One authority asserts that maples are “trees of perfection.” Their palmate leaves have 5 to 9 and sometimes 11 lobes. Not all maples have green leaves in spring and summer. Acer palmatum, known as Bloodgood, has dark purple leaves. The variety Orido-nishiki has pink and cream leaves. Beni-kamachi has scarlet leaves. Shi-deshajo has pink leaves. Acer platanoides, known as the Crimson King, has, as the name suggests, dark red leaves. Acer pseudoplatanus, like the variety Shi-deshajo, has pink leaves. In autumn, this species yields red, golden, crimson, and orange foliage. Acer japonicum and Acer japonica produce conspicuous flowers, yielding them before they put forth their leaves in spring. Other species, producing leaves and flowers simultaneously, are less showy.

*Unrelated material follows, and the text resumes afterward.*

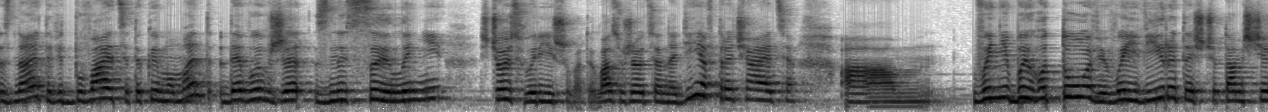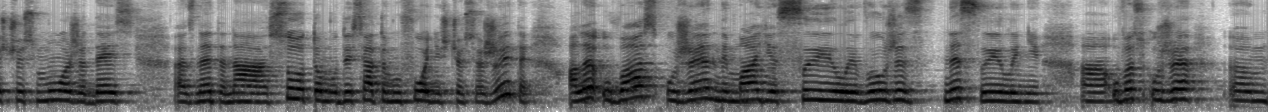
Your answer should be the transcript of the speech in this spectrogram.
знаєте, відбувається такий момент, де ви вже знесилені щось вирішувати. У вас вже оця надія втрачається. Ви ніби готові, ви вірите, що там ще щось може десь, е, знаєте, на сотому, десятому фоні щось ожити, але у вас уже немає сили, ви вже знесилені, а, у вас уже. ем,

The subspecies Acer palmatum atropurpureum is the most widespread red maple. Its leaves are, according to one authority, “black-red.” The tree reaches 25 feet in height. The variety Okagami of this subspecies grows only half as tall. Its leaves are dark red in spring and scarlet in autumn. Another variety of this subspecies, Oshio-beni, grows 18 feet tall. In spring, its leaves are orange and red, in the summer red-green, and in autumn scarlet. A third variety, Moonfire, grows 12 to 15 feet tall. Its dark red leaves hold true in spring, summer, and fall. A fourth variety, Suminagashi, grows to 12 feet. It has red leaves in spring, maroon in summer, and crimson in autumn.
Acer buergerianum originated in China, but the work of Japanese horticulturists has led to its renown as a Japanese maple. Atypical of maples, this species tolerates dry conditions. Because it is impervious to pollution, it has been planted in cities. In spring, it bears green leaves, which turn red and orange in autumn. Like Acer buergerianum, Acer griseum originated in China but is known as a Japanese maple. Called the paperback maple, the tree displays orange-brown bark. The species holds its leaves, which turn red in autumn, until late in the season.
Acer japonicum, known as the full-moon maple, grows to 30 feet. Its purple-red flowers attract admirers. The Asconitifolium variety of this species has leaves that resemble the fronds of a fern. It yields red flowers, and its green leaves turn red, yellow, crimson, and orange in autumn. The variety Vitifolium derives its name for the resemblance of its leaves to grape leaves. Its green leaves turn golden, scarlet, and crimson in fall.
Acer ciriatum—the vine maple of North America—resembles Acer japonicum except that the American maple has sticky leaves. One authority characterizes the color of its flowers as “wine and white.” The name vine maple derives from the species’ way of surviving in shade. When overshadowed by a large conifer in the forest, the vine maple winds its way up the conifer to sunlight. A small tree Acer ciriatum grows to 15 feet. The dwarf of this species, Little Gem, grows to only 3 feet. Because of its smallness, Little Gem may be grown in a container.
Barrett, Rosemary. Maples. Auckland, New Zealand: Firefly Books, 2004.
Harris, James. The Gardener’s Guide to Growing Maples. Portland, OR: Timber Press, 2000.
van Gelderen, D. M., P. C. de Jong, and H. J. Oterdoom. Maples of the World. Portland, OR: Timber Press, 1994.